In the spring semester students will mainly learn how to develop a preliminary thesis statement (main research idea) for their respective research, and a logical argument for the thesis statement.In the autumn semester students will mainly learn how to incorporate the thesis statement and logical argument into an abstract, introduction, and learn how to develop a counterargument or advanced argument. After successfully completing the entire course, the students should be in a good position to complete and send their papers for publication. Those who succeed in having at least one English abstract accepted for publication during the course might be employed as a teaching assistant of Mei-Writing.
- Graduate students who are abele to take classes, and communicate, in English.
- Preference will be given to those who are planning to submit abstracts to international conferences or journals.
The course instructor has developed a series of course materials, including (i) step-by-step guide on how to build a thesis statement, (ii) step-by-step guide on how to build a logical argument, (iii) template on how to write a high quality abstract, (iv) template on how to write a high quality introduction, etc.

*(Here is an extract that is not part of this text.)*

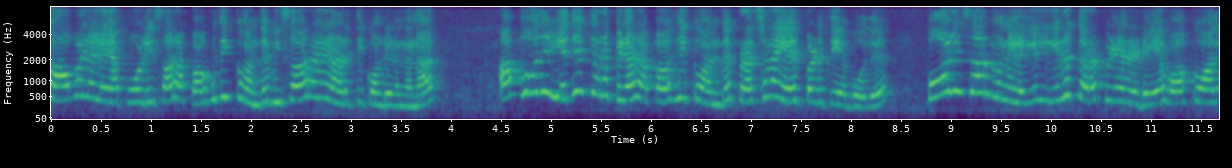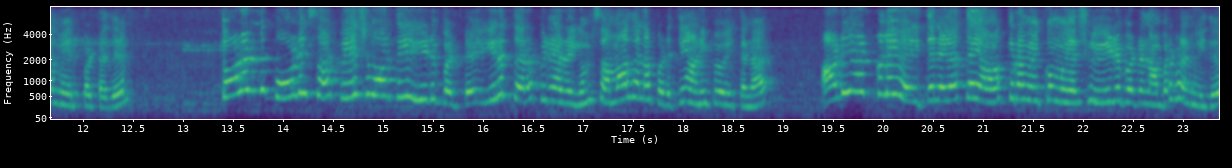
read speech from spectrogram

All these materials are free, and will be available for download at the course web site.
This is a highly interactive course! You will be asked a lot of questions, and you are encouraged to ask questions or give comments ANYTIME! There will be plenty of lectures, class works, and group works. And all these activities will be implemented based on YOUR OWN RESEARCH! In particular, the spring semester will cover the following!
|1||Introduction to logical thinking and academic writing.(Lecture)|
|2||A narrow but useful definition of academic writing.(Lecture)|
|3||The role of thesis statement in academic writing.(Lecture)|
|4||Step by step guide on how to build a thesis statement for your research.(Class & Group work)|
|5||Student presentation on Thesis Statement.(Student presentation)|
|6||Student presentation on Thesis Statement.(Student presentation)|
|7||Introduction to logic, and how logic can be applied to your research.(Lecture)|
|8||Step by step guide on how to build a logical argument for your research - Part.1(Class & Group work)|
|9||Step by step guide on how to build a logical argument for your research - Part.2(Class & Group work)|
|10||Step by step guide on how to build a logical argument for your research - Part.3(Class & Group work)|
|11||Introduction to common logical fallacies.(Lecture)|
|12||Student presentation on Logical argument.(Student presentation)|
|13||Student presentation on Logical argument.(Student presentation)|
|14||Student presentation on Logical argument.(Student presentation)|
|15||Review,reflection,and course evaluation.(Discussion)|
Students who need the course credits are required to meet the following conditions:
- Attendance must be over 80%
- Two oral presentations ((i) thesis statement, (ii)logical argument)
- What Is A Thesis Statement And How To Build One From Scratch (PDF, 66KB)
- How to build a clear thesis statement (PDF, 71KB)
Page last updated November 24, 2014
The class contents were most recently updated on the date indicated. Please be aware that there may be some changes between the most recent year and the current page.